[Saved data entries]

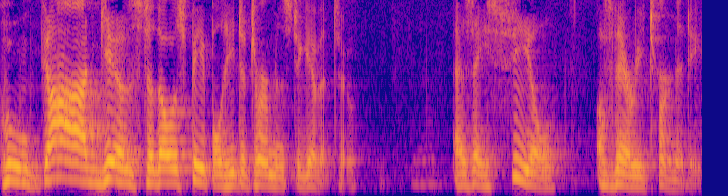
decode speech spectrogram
whom God gives to those people he determines to give it to as a seal of their eternity.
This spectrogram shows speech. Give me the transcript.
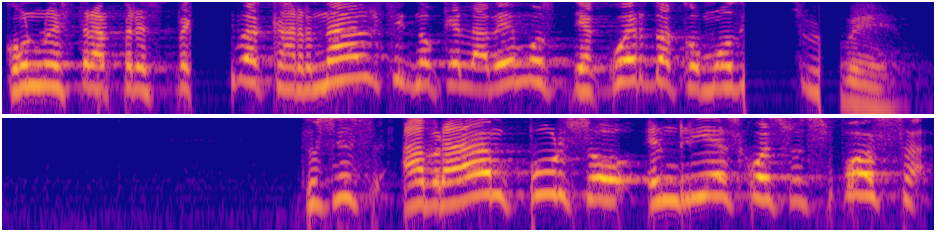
con nuestra perspectiva carnal, sino que la vemos de acuerdo a como Dios lo ve. Entonces Abraham puso en riesgo a su esposa.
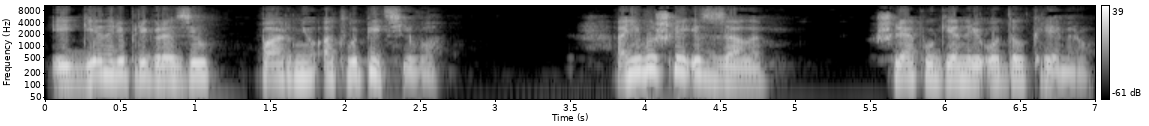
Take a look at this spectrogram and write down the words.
и Генри пригрозил парню отлупить его. Они вышли из зала. Шляпу Генри отдал Кремеру.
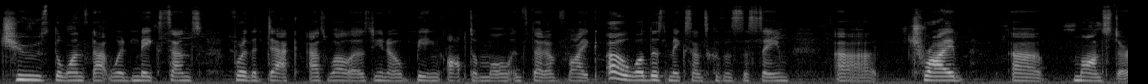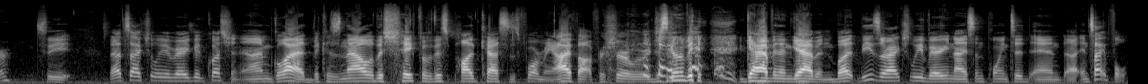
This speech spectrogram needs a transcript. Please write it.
choose the ones that would make sense for the deck as well as you know being optimal instead of like oh well this makes sense because it's the same uh, tribe uh, monster See, That's actually a very good question, and I'm glad because now the shape of this podcast is forming. I thought for sure we were just going to be gabbing and gabbing, but these are actually very nice and pointed and uh, insightful.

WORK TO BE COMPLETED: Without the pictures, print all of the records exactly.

SOLUTION TO THIS PROBLEM:
decode speech spectrogram
whom God gives to those people he determines to give it to as a seal of their eternity.
This spectrogram shows speech. Give me the transcript.
con nuestra perspectiva carnal, sino que la vemos de acuerdo a como Dios lo ve. Entonces Abraham puso en riesgo a su esposa.
Take a look at this spectrogram and write down the words.
и Генри пригрозил парню отлупить его. Они вышли из зала. Шляпу Генри отдал Кремеру.
This speech spectrogram needs a transcript. Please write it.
choose the ones that would make sense for the deck as well as you know being optimal instead of like oh well this makes sense because it's the same uh, tribe uh, monster See, That's actually a very good question, and I'm glad because now the shape of this podcast is forming. I thought for sure we were just going to be gabbing and gabbing, but these are actually very nice and pointed and uh, insightful.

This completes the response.